During the period of time that the salamander letter was believed to be authentic, the information contained within it was used in a number of publications and films related to Mormonism. One such film, The God Makers II, suggests that Joseph Smith was required to dig up Alvin’s body and bring a part of it with him to the hill Cumorah in order to obtain the gold plates.[19] The only known source of such a requirement is the salamander letter, which is now known to be a forgery.[20]

References in popular culture[edit]

Smith is one of the inspirations for Alvin Miller, the hero of a series of novels and stories by Orson Scott Card.

Notes[edit]
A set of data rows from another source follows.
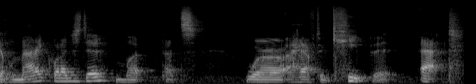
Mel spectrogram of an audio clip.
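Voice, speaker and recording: Vocal fry runs through this voice, which has lively intonation and a fairly slow pace. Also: man. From US, Boston. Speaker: YouTuber. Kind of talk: live stream chat. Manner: casual, unscripted. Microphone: webcam.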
  1. ^ Allen & Leonard 1992, p. 21
  2. ^ Allen & Leonard 1992, p. 25
  3. ^ Saints' Herald 28 (1881): 165.
  4. ^ Dan Vogel, "The Location of Joseph Smith's Early Treasure Quests", Dialogue: A Journal of Mormon Thought 27(3) (1994): 197–231.
  5. ^ Allen & Leonard 1992, p. 25
  6. ^ Vogel, Dan (ed). Early Mormon Documents (Vol. 1). pp. 284–285.  Regarding this debt, Smith's mother Lucy stated, "In the spring [1823] after we moved onto the farm we commenced making Mapel [Maple] sugar ... we then began to make preparations for building a house as the Land Agent of whom we purchased our farm was dead and we could not make the last payment."
  7. ^ One biographer of Joseph Smith speculates that Alvin was deliberately poisoned. As evidence of this claim, he refers to a Book of Mormon story relating to Amalikiah’s poisoning of Lehonti in order to become the king of the Lamanites (Alma 47:18) and suggests that Smith wrote this to represent the death of his older brother Alvin. See Vogel's Joseph Smith: The Making of a Prophet.
  8. ^ Smith, Lucy, Biographical Sketches, p. 88.
  9. ^ Smith 1954, p. 87 "I am now going to die, the distress which I suffer, and the feelings that I have, tell me my time is very short. I want you to be a good boy, and do everything that lies in your power to obtain the Record. Be faithful in receiving instruction, and in keeping every commandment that is given you."
  10. ^ http://www.eldenwatson.net/wmsmith.htm.  Missing or empty |title= (help)
  11. ^ Doctrine and Covenants 137:5: “I saw Father Adam and Abraham; and my father and my mother; my brother Alvin, that has long since slept."
  12. ^ Allen & Leonard 1992, p. 109
  13. ^ Brodie 1971, p. 28
  14. ^ Wayne Sentinel, September 29, 1824
  15. ^ Quinn 1998, pp. 158–59
  16. ^ In his book Mormonism and the Magic World View (p. 330, n. 14), Quinn stated that the salamander letter's content was "consistent with everything I had found and was learning about pre-1830 beliefs in folk magic and the occult."
  17. ^ Anderson 1987
  18. ^ Church News, 28 April 1985.[full citation needed]
  19. ^ The film displays a picture of a skeleton (not Alvin’s) as the alleged exhumation of the body is being discussed.
  20. ^ Tanner & Tanner 1993, p. 7

References[edit]

External links[edit]